Collected data
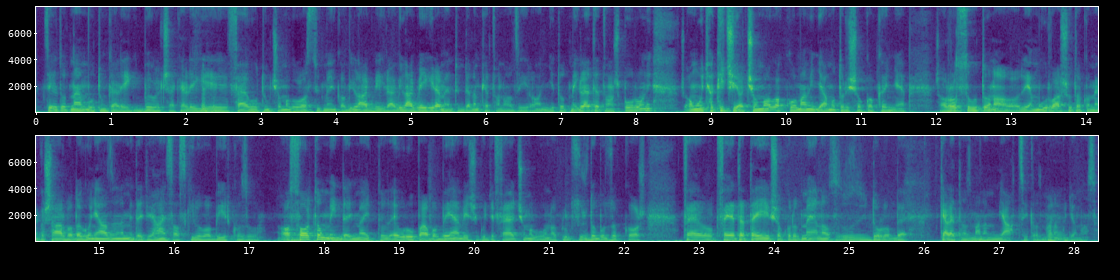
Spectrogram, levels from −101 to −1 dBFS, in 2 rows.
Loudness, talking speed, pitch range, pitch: -27 LUFS, 200 wpm, 100-120 Hz, 110 Hz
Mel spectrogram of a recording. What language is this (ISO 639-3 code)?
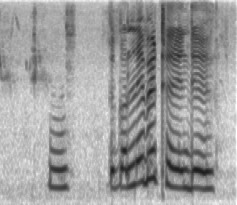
pan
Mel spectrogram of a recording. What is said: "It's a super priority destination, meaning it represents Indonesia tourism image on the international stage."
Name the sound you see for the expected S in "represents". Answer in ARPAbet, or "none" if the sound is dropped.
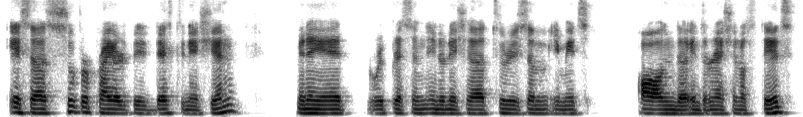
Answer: none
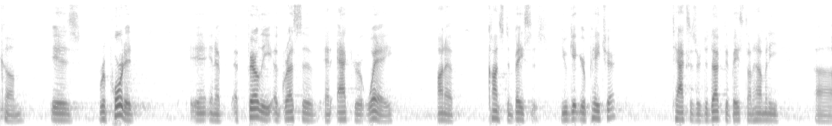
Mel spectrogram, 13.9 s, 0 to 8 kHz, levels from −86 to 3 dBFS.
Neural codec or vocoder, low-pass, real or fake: none; 7.2 kHz; real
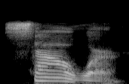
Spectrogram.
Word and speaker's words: sour: that okay very good uh sour two syllables sour what is sour it's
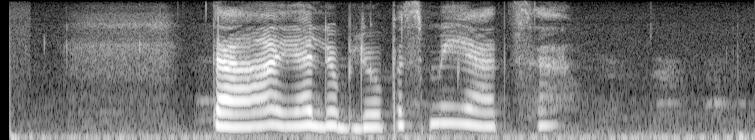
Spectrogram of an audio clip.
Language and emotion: Russian, positive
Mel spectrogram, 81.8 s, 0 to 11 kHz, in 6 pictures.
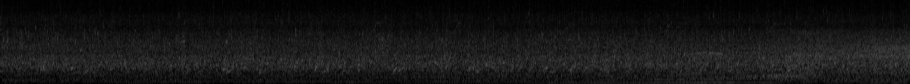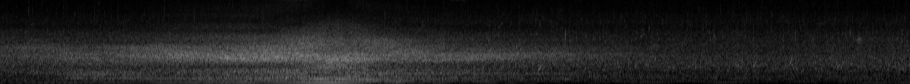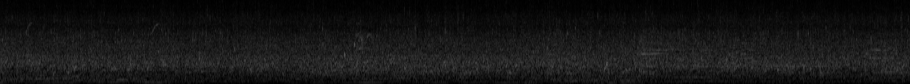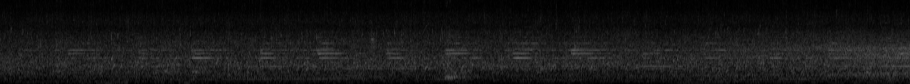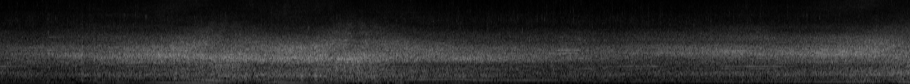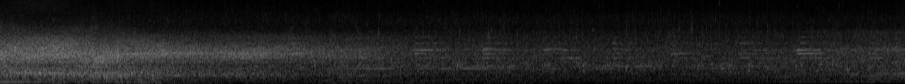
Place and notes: *Quasi-Binaural - best listening with headphones.
On the Ilm bridge of Bad Berka city, the river manifests its distictive baseline textures as Church bell joins in in the 49th second in the left channel. Occassional engines of cars run through the stereo space adding energy and dynamism to the soundscape.
Gear: MikroUsi Pro, my ear lobes and and ZOOM F4 Field Recorder.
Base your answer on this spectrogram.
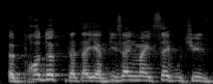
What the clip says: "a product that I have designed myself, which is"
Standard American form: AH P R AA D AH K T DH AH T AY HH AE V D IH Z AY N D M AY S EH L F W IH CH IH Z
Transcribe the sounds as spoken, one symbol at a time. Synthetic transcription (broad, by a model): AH P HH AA D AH K T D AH T AY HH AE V D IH Z AY N M AY S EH L F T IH IH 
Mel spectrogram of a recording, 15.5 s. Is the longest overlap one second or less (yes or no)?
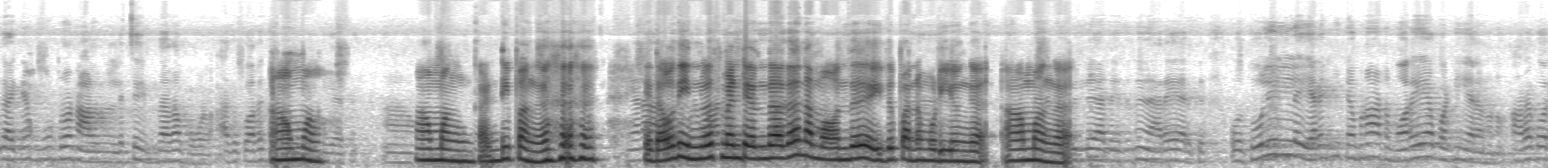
no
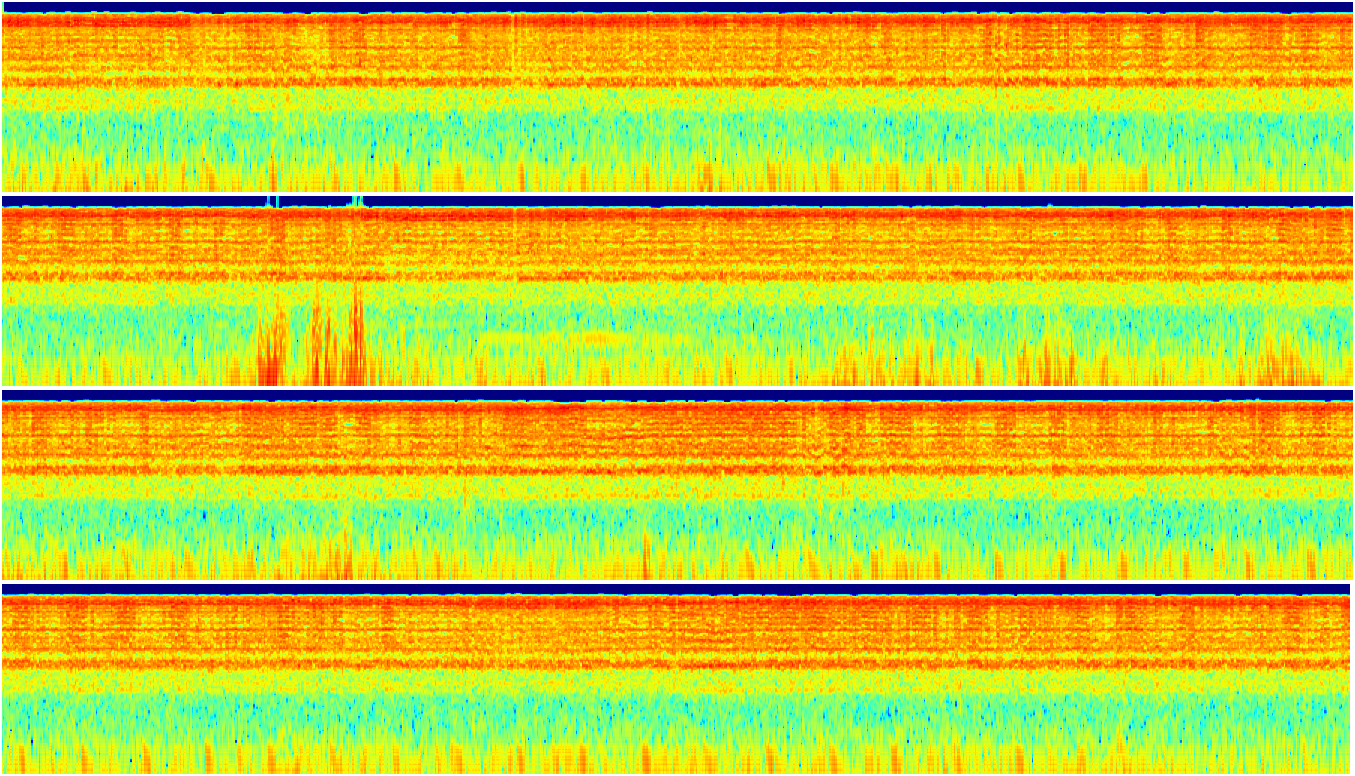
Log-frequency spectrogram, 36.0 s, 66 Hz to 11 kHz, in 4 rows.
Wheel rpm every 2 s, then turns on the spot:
170, 170, 170, 170, 170, 170, 170, 170, 170, 170, 160, 170, 170, 170, 170, 170, 170, 170.
none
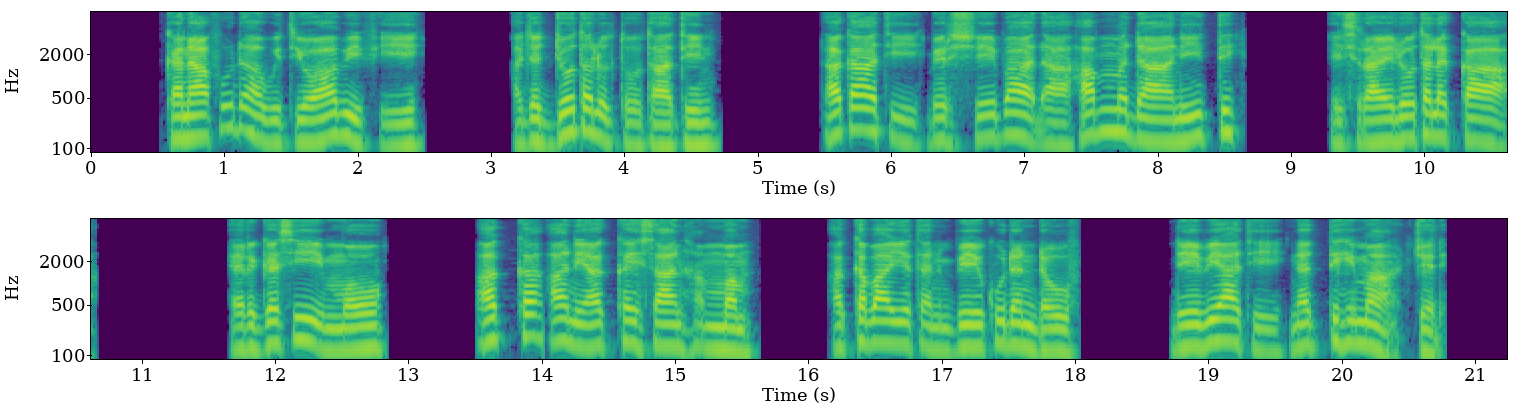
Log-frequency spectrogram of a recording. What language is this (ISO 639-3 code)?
orm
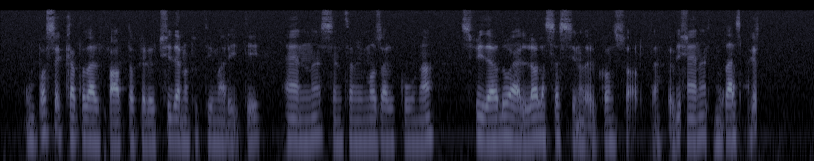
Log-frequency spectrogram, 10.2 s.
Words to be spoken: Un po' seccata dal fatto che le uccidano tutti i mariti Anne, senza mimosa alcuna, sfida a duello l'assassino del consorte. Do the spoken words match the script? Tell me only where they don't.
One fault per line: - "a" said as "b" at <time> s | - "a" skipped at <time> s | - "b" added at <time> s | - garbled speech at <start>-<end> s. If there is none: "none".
- garbled speech at 8.3-9.5 s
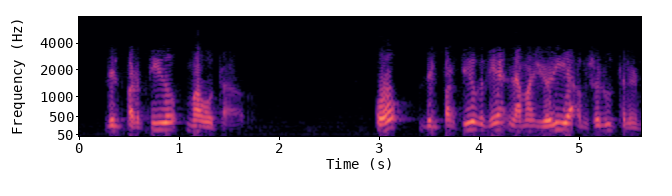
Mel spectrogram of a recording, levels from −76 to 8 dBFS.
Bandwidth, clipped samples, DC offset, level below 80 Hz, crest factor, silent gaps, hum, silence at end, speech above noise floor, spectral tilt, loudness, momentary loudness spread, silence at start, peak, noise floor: 4 kHz; under 0.1%; under 0.1%; -58 dBFS; 18 dB; none; none; 0 s; 43 dB; -10 dB/octave; -24 LUFS; 10 LU; 0.25 s; -8 dBFS; -66 dBFS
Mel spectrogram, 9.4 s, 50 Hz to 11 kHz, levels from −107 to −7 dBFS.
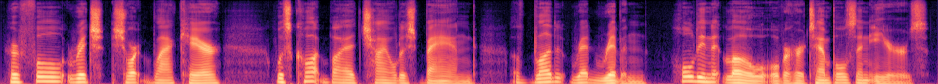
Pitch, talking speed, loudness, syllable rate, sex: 110 Hz, 155 wpm, -19 LUFS, 3.7 syllables/s, male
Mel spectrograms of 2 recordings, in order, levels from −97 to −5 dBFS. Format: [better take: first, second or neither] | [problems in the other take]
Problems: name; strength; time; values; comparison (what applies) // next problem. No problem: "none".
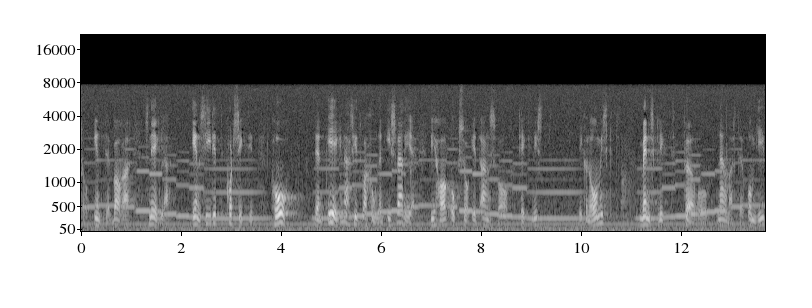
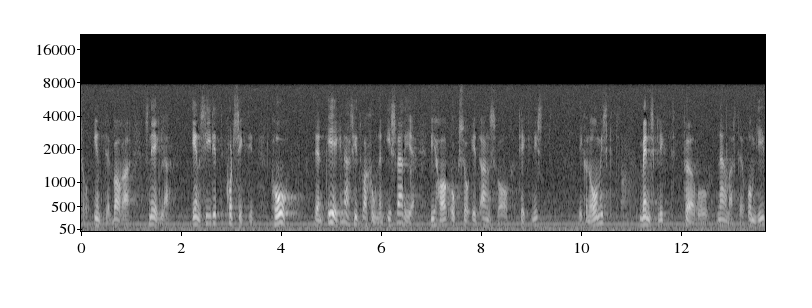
second | background sound (Wind instrument, woodwind instrument); 11 dB below the speech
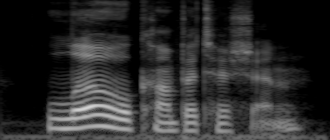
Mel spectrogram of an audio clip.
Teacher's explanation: Notice the emphasis on the word low.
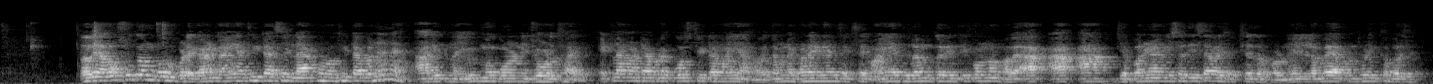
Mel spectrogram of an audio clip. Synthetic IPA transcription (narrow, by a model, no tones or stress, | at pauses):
ɦəʋeaũʃũkamkəɾʋũpəɽekaɾəɳkeəj̃ãt̪ʰiʈat͡ʃʰelakʰonot̪ʰiʈabəneneaɾit̪najʊɡməkoɳnid͡ʒoɽt̪ʰaj | ḛʈlamaʈeapəɽ̃ekosʈ̪ʰiʈaməj̃ãɦəʋet̪əmneɡʱəɽ̃ainemt̪ʰekt͡ʃʰemə̃j̃ãt̪ʰiləmbkəɾint̪ɾikoɳnoɦəʋeʔaaad͡ʒepəɾiɽ̃amisəd̪iʃaʋet͡ʃʰekt͡ʃʰet̪ɾpəɽneləmbajapəɳt̪ʰoɽikʰəbəɾt͡ʃʰe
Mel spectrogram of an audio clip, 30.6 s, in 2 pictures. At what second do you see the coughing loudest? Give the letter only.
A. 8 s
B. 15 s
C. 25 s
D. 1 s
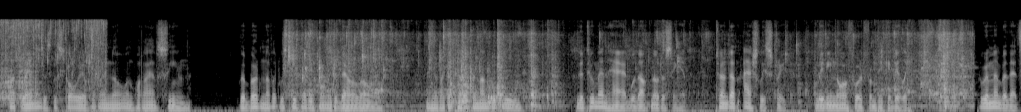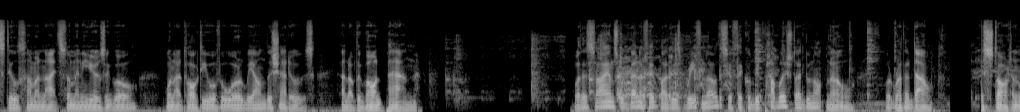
C.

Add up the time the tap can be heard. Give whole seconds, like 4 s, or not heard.
12 s.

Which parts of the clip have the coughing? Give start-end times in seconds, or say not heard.
7.1-8.4, 13.8-14.7, 24.6-27.0.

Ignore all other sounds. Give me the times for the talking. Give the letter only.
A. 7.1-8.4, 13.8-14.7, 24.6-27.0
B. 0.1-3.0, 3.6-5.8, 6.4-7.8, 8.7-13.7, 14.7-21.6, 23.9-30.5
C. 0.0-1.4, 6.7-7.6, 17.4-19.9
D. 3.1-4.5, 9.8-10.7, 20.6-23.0
B.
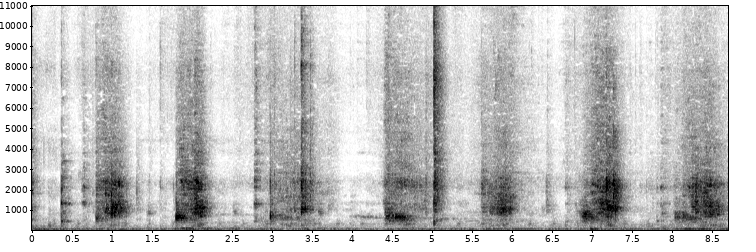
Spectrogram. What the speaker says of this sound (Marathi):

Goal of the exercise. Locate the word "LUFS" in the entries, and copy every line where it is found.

Answer box.
Loudness, talking speed, pitch range, pitch: -27 LUFS, 200 wpm, 100-120 Hz, 110 Hz
Bandwidth, clipped samples, DC offset, level below 80 Hz, crest factor, silent gaps, hum, silence at end, speech above noise floor, spectral tilt, loudness, momentary loudness spread, silence at start, peak, noise floor: 4 kHz; under 0.1%; under 0.1%; -58 dBFS; 18 dB; none; none; 0 s; 43 dB; -10 dB/octave; -24 LUFS; 10 LU; 0.25 s; -8 dBFS; -66 dBFS
Pitch, talking speed, loudness, syllable rate, sex: 110 Hz, 155 wpm, -19 LUFS, 3.7 syllables/s, male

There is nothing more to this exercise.